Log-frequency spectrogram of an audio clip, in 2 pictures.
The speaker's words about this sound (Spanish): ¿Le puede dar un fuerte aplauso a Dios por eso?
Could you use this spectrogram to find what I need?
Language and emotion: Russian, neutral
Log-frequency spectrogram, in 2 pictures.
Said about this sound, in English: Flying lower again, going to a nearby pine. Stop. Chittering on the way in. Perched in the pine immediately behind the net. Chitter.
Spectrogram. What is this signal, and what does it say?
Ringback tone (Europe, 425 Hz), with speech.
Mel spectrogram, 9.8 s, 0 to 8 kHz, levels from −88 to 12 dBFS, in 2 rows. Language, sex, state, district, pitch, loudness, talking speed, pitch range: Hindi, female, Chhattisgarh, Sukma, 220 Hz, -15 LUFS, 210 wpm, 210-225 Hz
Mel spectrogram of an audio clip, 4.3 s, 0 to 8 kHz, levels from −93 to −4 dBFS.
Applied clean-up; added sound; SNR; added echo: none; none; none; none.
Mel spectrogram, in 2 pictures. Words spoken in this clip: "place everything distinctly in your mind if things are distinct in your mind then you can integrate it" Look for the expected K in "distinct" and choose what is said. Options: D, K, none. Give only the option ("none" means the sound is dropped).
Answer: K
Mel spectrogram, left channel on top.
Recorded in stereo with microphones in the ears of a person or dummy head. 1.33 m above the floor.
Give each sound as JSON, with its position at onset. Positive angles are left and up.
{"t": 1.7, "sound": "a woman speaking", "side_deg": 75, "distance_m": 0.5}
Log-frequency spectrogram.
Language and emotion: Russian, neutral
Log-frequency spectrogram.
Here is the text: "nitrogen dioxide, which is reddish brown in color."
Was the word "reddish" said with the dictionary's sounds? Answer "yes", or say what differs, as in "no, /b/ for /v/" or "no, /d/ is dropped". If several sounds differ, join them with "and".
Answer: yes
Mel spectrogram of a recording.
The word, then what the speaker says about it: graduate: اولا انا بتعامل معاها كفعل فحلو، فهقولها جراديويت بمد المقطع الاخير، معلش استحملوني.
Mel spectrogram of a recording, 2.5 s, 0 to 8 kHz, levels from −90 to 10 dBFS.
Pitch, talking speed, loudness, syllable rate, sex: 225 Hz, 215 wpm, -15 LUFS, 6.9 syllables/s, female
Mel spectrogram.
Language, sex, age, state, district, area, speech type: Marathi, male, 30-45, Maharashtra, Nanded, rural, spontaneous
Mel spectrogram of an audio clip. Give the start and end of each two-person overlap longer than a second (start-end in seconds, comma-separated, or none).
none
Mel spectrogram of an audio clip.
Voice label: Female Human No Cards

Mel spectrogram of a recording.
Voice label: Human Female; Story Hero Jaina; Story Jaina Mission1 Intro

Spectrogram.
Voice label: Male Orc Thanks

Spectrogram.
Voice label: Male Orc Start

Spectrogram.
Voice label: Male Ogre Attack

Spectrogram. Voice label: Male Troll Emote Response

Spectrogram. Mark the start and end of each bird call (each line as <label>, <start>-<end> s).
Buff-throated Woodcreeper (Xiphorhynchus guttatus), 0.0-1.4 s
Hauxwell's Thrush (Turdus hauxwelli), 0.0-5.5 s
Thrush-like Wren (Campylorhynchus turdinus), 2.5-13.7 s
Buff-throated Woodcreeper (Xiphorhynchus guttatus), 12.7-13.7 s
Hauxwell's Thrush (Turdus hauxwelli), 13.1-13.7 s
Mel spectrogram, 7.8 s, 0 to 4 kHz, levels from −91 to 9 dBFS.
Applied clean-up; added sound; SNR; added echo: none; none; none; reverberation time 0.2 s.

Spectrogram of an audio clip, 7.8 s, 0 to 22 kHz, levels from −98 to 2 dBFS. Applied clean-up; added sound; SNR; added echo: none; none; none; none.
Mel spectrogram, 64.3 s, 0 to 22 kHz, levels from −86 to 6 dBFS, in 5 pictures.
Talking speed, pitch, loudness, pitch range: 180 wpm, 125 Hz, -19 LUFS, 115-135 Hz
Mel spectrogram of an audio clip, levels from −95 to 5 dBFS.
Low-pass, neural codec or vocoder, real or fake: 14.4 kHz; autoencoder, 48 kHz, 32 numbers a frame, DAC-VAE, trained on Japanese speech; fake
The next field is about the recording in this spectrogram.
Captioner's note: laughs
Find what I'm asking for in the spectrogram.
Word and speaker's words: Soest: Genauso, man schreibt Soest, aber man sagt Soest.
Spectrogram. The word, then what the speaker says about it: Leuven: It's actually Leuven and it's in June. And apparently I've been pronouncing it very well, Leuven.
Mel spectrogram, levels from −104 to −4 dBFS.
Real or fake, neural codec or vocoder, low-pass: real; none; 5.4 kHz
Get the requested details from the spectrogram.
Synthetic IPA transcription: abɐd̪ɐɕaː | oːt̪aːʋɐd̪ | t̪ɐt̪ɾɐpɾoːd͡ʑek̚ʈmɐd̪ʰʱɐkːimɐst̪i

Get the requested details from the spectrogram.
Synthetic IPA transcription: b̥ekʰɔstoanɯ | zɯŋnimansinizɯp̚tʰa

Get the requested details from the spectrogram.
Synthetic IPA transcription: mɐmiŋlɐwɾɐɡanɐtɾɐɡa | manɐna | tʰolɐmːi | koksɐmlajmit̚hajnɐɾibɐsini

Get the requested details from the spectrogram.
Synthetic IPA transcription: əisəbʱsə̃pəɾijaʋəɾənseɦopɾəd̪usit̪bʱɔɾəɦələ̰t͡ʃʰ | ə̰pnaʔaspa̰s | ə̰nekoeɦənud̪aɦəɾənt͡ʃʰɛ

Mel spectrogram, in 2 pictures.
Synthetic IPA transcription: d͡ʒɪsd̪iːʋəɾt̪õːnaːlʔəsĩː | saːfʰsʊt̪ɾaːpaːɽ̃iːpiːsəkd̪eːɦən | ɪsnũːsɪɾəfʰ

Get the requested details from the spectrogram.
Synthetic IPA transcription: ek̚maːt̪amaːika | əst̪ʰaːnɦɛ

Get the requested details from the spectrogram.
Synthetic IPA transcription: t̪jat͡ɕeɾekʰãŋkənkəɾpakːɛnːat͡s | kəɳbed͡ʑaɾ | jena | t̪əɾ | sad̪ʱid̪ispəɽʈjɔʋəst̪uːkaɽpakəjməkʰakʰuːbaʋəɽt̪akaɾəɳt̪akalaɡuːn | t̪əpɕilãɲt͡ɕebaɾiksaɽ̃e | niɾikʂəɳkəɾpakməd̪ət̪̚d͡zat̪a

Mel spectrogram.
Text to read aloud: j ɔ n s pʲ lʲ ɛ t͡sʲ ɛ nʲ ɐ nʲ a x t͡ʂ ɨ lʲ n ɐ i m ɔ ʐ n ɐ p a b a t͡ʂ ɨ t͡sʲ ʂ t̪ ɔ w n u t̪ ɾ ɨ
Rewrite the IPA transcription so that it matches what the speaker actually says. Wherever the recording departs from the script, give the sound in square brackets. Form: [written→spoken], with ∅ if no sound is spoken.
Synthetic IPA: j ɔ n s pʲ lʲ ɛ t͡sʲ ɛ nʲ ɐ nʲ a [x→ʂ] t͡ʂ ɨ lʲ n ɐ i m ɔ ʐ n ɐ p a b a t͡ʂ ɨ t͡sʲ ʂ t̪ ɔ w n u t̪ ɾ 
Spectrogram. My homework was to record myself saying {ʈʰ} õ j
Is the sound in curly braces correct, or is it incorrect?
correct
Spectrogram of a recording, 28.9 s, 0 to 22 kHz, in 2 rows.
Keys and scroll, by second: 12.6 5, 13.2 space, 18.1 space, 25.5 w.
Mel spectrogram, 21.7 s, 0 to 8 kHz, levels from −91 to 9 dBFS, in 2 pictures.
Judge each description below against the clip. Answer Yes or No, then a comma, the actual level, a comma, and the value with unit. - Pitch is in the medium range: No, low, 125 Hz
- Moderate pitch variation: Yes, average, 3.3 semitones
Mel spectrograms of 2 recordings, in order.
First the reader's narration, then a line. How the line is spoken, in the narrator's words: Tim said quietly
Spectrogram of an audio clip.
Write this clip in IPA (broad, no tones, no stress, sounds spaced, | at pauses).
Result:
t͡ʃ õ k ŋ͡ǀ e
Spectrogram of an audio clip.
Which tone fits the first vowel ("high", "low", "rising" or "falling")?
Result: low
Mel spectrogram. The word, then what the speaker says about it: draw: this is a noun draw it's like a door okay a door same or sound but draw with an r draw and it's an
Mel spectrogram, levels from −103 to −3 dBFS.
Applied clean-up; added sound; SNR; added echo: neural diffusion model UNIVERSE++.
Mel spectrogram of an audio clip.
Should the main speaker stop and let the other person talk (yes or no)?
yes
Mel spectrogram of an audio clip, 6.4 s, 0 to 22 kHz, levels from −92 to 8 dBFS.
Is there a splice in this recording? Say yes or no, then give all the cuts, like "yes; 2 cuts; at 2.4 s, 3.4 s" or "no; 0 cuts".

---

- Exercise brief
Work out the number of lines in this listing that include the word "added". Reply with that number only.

- Reply
4